_WORK TO BE COMPLETED_
Return exactly the run of lines that begins at the line containing "I want you to" and ends at the last line of the material below; pictures stay out.

_RECORDS SHOWN_

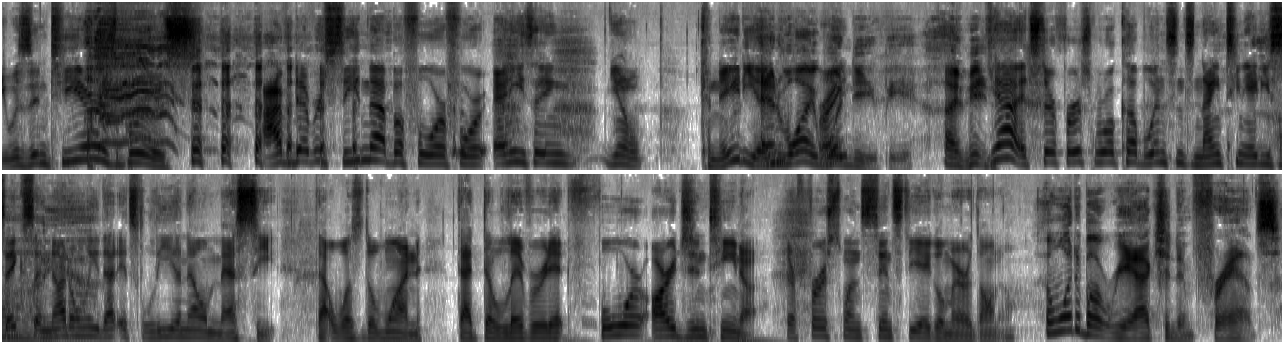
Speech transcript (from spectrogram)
He was in tears, Bruce. I've never seen that before for anything, you know, Canadian. And why right? wouldn't you be? I mean, yeah, it's their first World Cup win since 1986. Oh, and not yeah. only that, it's Lionel Messi that was the one that delivered it for Argentina. Their first one since Diego Maradona. And what about reaction in France?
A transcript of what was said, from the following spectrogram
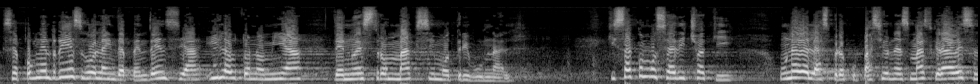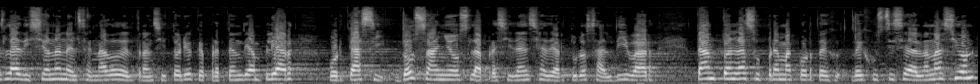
se ponga en riesgo la independencia y la autonomía de nuestro máximo tribunal. Quizá, como se ha dicho aquí, una de las preocupaciones más graves es la adición en el Senado del transitorio que pretende ampliar por casi dos años la presidencia de Arturo Saldívar, tanto en la Suprema Corte de Justicia de la Nación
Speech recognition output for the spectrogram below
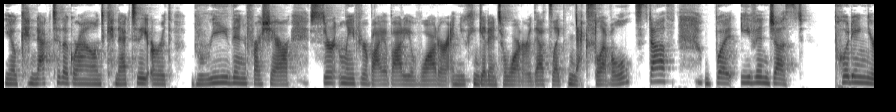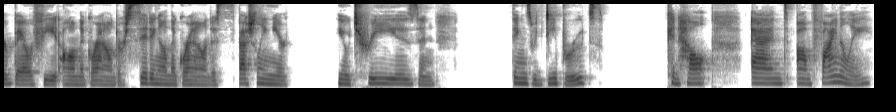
you know connect to the ground connect to the earth breathe in fresh air certainly if you're by a body of water and you can get into water that's like next level stuff but even just putting your bare feet on the ground or sitting on the ground especially near you know trees and things with deep roots can help. And um, finally,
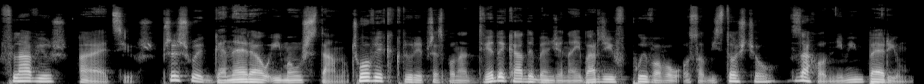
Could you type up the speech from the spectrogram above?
Flaviusz Aecjusz, przyszły generał i mąż stanu, człowiek, który przez ponad dwie dekady będzie najbardziej wpływową osobistością w zachodnim imperium.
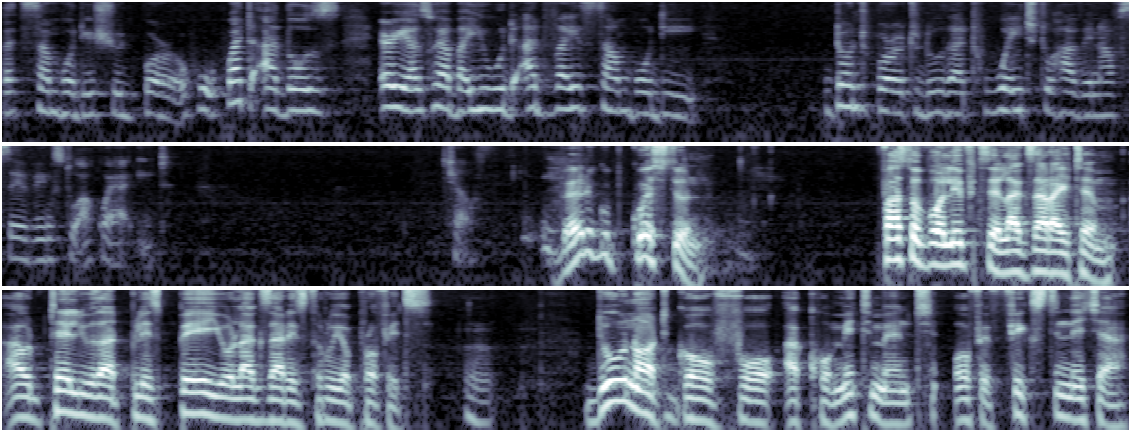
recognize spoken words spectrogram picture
that somebody should borrow? Who, what are those areas whereby you would advise somebody don't borrow to do that, wait to have enough savings to acquire it? Charles. Very good question. First of all, if it's a luxury item, I would tell you that please pay your luxuries through your profits. Mm. Do not go for a commitment of a fixed nature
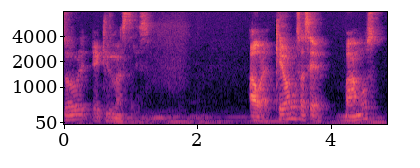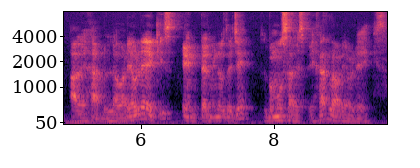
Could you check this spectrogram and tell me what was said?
sobre x más 3. Ahora, ¿qué vamos a hacer? Vamos a dejar la variable x en términos de y. Entonces vamos a despejar la variable x.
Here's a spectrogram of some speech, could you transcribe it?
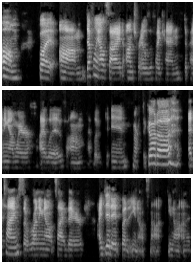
Um, but um, definitely outside on trails if I can, depending on where I live. Um, I've lived in North Dakota at times, so running outside there, I did it, but you know, it's not you're not on the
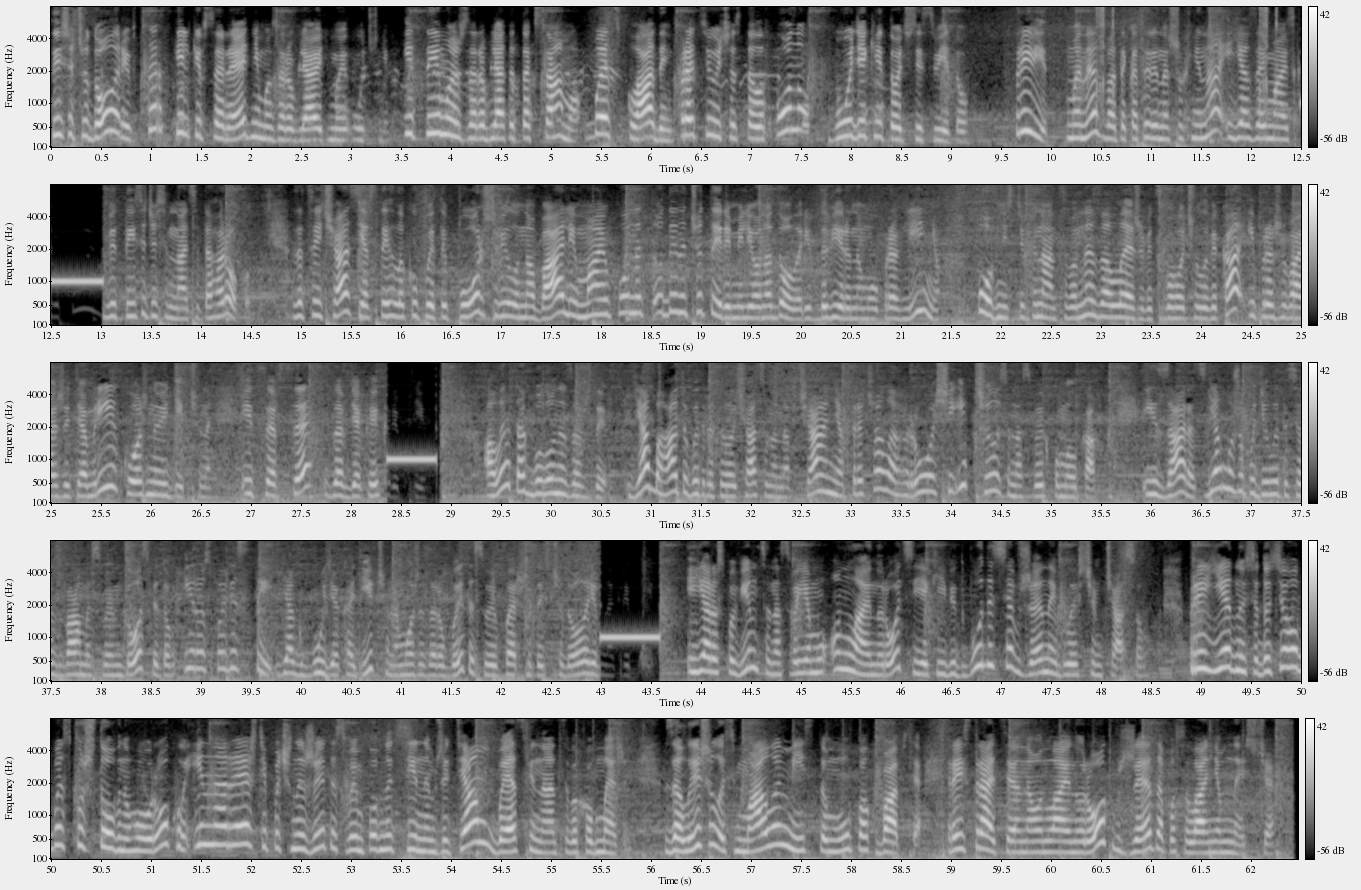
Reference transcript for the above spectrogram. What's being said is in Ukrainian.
Тисячу доларів це скільки в середньому заробляють мої учні. І ти можеш заробляти так само без вкладень, працюючи з телефону в будь-якій точці світу. Привіт! Мене звати Катерина Шухніна, і я займаюся 2017 року. За цей час я встигла купити Porsche, вілу на Балі, маю понад 1,4 мільйона доларів довіреному управлінню, повністю фінансово не залежу від свого чоловіка і проживаю життя мрії кожної дівчини. І це все завдяки крипті. Але так було не завжди. Я багато витратила часу на навчання, втрачала гроші і вчилася на своїх помилках. І зараз я можу поділитися з вами своїм досвідом і розповісти, як будь-яка дівчина може заробити свою першу тисячу доларів. І я розповім це на своєму онлайн уроці, який відбудеться вже найближчим часом. Приєднуйся до цього безкоштовного уроку і нарешті почни жити своїм повноцінним життям без фінансових обмежень. Залишилось мало місць, тому поквапся. Реєстрація на онлайн урок вже за посиланням нижче.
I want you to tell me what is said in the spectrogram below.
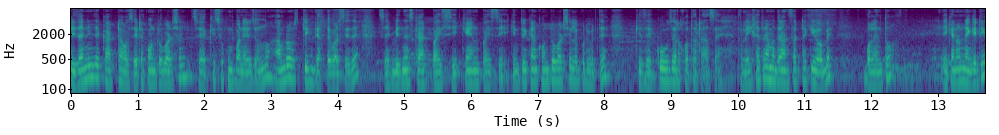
ডিজাইনিং যে কার্ডটা হচ্ছে এটা কন্ট্রোভার্সিয়াল যে কিছু কোম্পানির জন্য। আমরাও ঠিক দেখতে পারছি যে যে বিজনেস কার্ড পাইছি ক্যান পাইছি, কিন্তু এখানে কন্ট্রোভার্সিয়ালের পরিবর্তে কি যে কৌজের কথাটা আছে। তাহলে এই ক্ষেত্রে আমাদের আনসারটা কী হবে? বলেন তো। এখানেও নেগেটিভ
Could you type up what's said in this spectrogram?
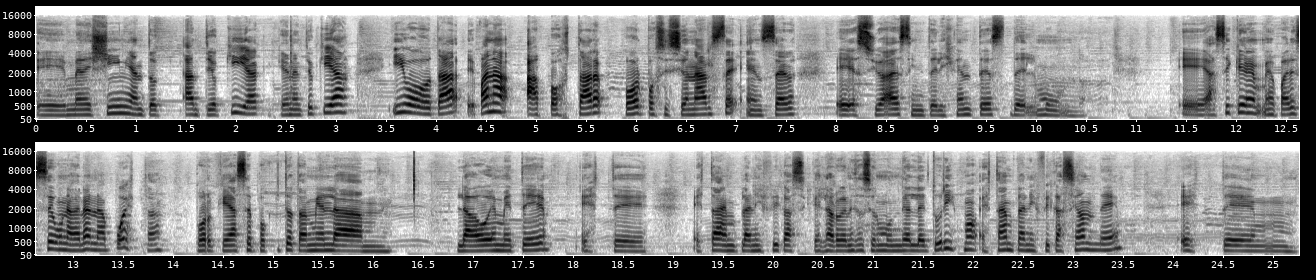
eh, Medellín y Anto- Antioquía, que quedan en Antioquía, y Bogotá eh, van a apostar por posicionarse en ser ciudades inteligentes del mundo. Así que me parece una gran apuesta, porque hace poquito también la, mm, la OMT este, está en planificación, que es la Organización Mundial del Turismo, está en planificación de este, mm,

_RESULT OF THIS EXERCISE_
I want you to tell me what is said in the spectrogram below.
ডিজাইনিং যে কার্ডটা হচ্ছে এটা কন্ট্রোভার্সিয়াল যে কিছু কোম্পানির জন্য। আমরাও ঠিক দেখতে পারছি যে যে বিজনেস কার্ড পাইছি ক্যান পাইছি, কিন্তু এখানে কন্ট্রোভার্সিয়ালের পরিবর্তে কি যে কৌজের কথাটা আছে। তাহলে এই ক্ষেত্রে আমাদের আনসারটা কী হবে? বলেন তো। এখানেও নেগেটিভ
Could you type up what's said in this spectrogram?
eh, Medellín y Anto- Antioquía, que quedan en Antioquía, y Bogotá eh, van a apostar por posicionarse en ser ciudades inteligentes del mundo. Así que me parece una gran apuesta, porque hace poquito también la, mm, la OMT este, está en planificación, que es la Organización Mundial del Turismo, está en planificación de este, mm,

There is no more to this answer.